    Quote:

    Originally Posted by Marc B.
    Will all TV's be widescreen one day?
    Does anyone know anything about this or when this might happen?
    Which 42 inch TV would you pick?
    Also what type?

    Thanks,
    Marc

  • 11-06-2004, 05:53 AM
    Independent George
    I'm not as qualified as some others here but i think...
    Some day i think almost all TV's will be of the widescreen format because the movie industry films things in a widescreen format....and i dont think thats gonna change ....i've read some interesting articles about the many formats that movies have been filmed in over the years and they seem to have settles on the almost 16:9 format (its close to this i think its actually 1.77:1 for most movies filmed now)....They have gone up to 3:1 in the past so even a widescreen TV would have a big letterbox look...

    So the Tv industy and the film industy are finally merging on the same format.. i know right now many of the primetime shows are true widescreen (not a stretched version of the show)...and that the people wathing the show on a 4:3 screen are getting a pan and scan version of the show (so they actually dont get the whole picture now).....

    so thing will change soon i think ...think of it ths way its a guys great excuse to get a widescreen tv... :p :D :p

    I know it worked for me...i have a hitachi 60" LCD projection TV and its awesome...i wont even watch my 32" toshiba anymore..
  • 11-06-2004, 06:10 AM
    Independent George
    herson has a good point i forgot to mention..
    I was assuming that whoever read my last post knew i meant high definition TV is the only way to go...herson is write the people at best buy do HDTV a dis-service by playing non HDTV brodcasts.....its truely amazing when you see things in a true HD brodcast...also the source material varies among high Def brocasts depending on how things are filmed i think??
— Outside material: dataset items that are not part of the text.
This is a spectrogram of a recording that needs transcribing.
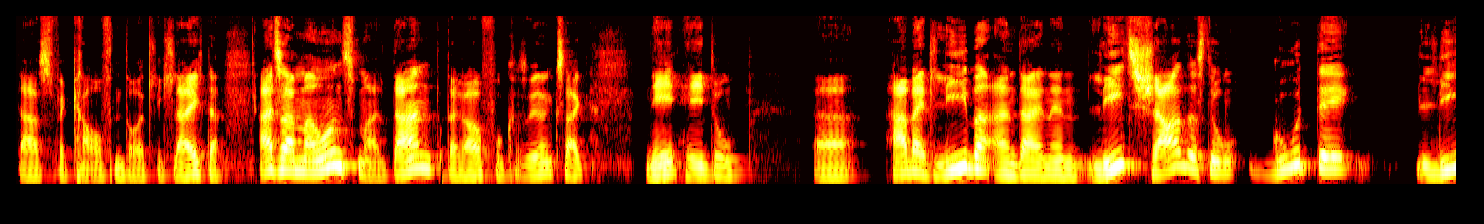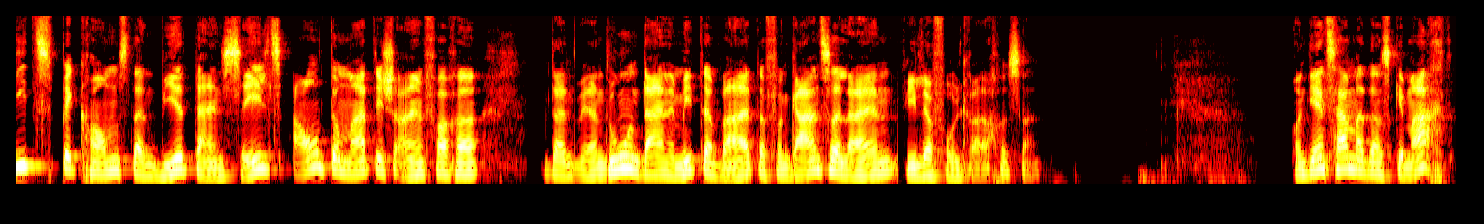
das Verkaufen deutlich leichter. Also haben wir uns mal dann darauf fokussiert und gesagt, nee, hey du, äh, Arbeit lieber an deinen Leads. Schau, dass du gute Leads bekommst, dann wird dein Sales automatisch einfacher. Dann werden du und deine Mitarbeiter von ganz allein viel erfolgreicher sein. Und jetzt haben wir das gemacht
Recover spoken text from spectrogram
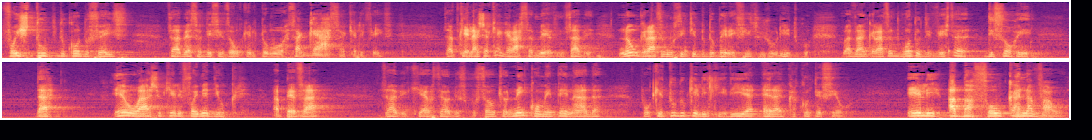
foi estúpido quando fez, sabe, essa decisão que ele tomou, essa graça que ele fez. Sabe, porque ele acha que é graça mesmo, sabe? Não graça no sentido do benefício jurídico, mas a graça do ponto de vista de sorrir. Tá? Eu acho que ele foi medíocre, apesar, sabe, que essa é uma discussão que eu nem comentei nada, porque tudo o que ele queria era o que aconteceu. Ele abafou o carnaval.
    I know when you see a network program or a live sports brocast in HD its very good BUT when you look at the InHD channels and the Discovery HD they sure seem even crisper...so i think its the source material.......

    Also DVD's look awesome on HDTV....However from my understand the DVD can only produce 480p (progressive scan)...which is not true HD....but i purchased a DVD player the upconverts the DVD signal to 720P or 1080i and it looks awesome......not really sure if it was worth it to get the upconvert from a progressive scan DVD (480p)...because i've never tested teh 480p it on my new HDTV...but for the extra $150 dollars for the upconverting DVD i thought what the hell...i've already spent over $3000 on a TV...

    Well have fun.